Andy has other nice things to say about Rand Paul.  But he also introduces various notes of caution, especially regarding Sen. Paul’s caricature of the behavior of the Bush administration, and in particular his muddled comments about the Constitutional scholar and former Justice Department official John Yoo.  We might all applaud Sen. Paul when, in a recent speech, he called for a foreign policy defined by vital American interests rather than utopian democratic evangelism, one that  “would target our enemy, strike with lethal force,” and then leave. “If that is truly where he is coming from,” Andy comments,

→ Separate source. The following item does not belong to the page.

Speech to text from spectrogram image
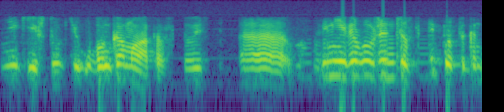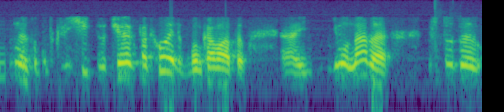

he ought to study what former Bush Justice Department official John Yoo actually says instead of using a Yoo caricature as a piñata — the tack he took in the NR interview, regrettably reminiscent of the way McCain and Graham have disserved Paul himself. I doubt my friend Professor Yoo would dare dabble in ophthalmology, but in trying his hand at constitutional law, Dr. Paul predictably commits malpractice. He has confused Yoo’s scholarship on the “unitary executive” with advocacy of the executive lawlessness known as the “imperial presidency.”

The stakes here are high. “Foreign policy” is a phrase that also embraces “national security.” In the malevolent carnival that is business-as-usual in Washington, D.C., that link has often been obscured where it is not outright jettisoned.  But national security is a topic that has a way of coming back vividly to center stage when you least expect it. Everyone (well, everyone except the president, who just assured us that “there is no debt crisis”) is worried about the country’s economic situation, and with good reason.  But our domestic problems do not unfold in a vacuum, a fact we ignore at our peril (how do you spell “nuclear-capable Iran”?). Andy is right: “Any successful conservative foreign policy is going to marry the clarity about the enemy that animated Rand Paul’s Heritage speech with the clear distinction John Yoo draws between fighting war and fighting crime.”

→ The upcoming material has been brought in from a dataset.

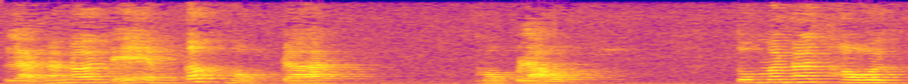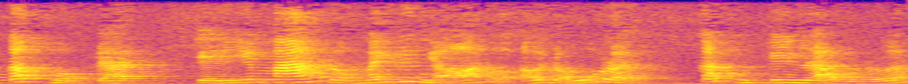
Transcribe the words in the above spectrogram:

There is an existential side to this issue — the future security of the United States — but the is also a pragmatic, party political side to it. Clarity and forthrightness tend to win elections in a way that politically correct waffling does not. As Andy observes in his closing remarks, “Ronald Reagan made the struggle against Soviet totalitarianism central to his campaigns. Mitt Romney regarded the struggle against Islamic-supremacist totalitarianism as something too politically incorrect to mention amid platitudinous five-point economic plans. There are reasons why eminently winnable elections are lost.”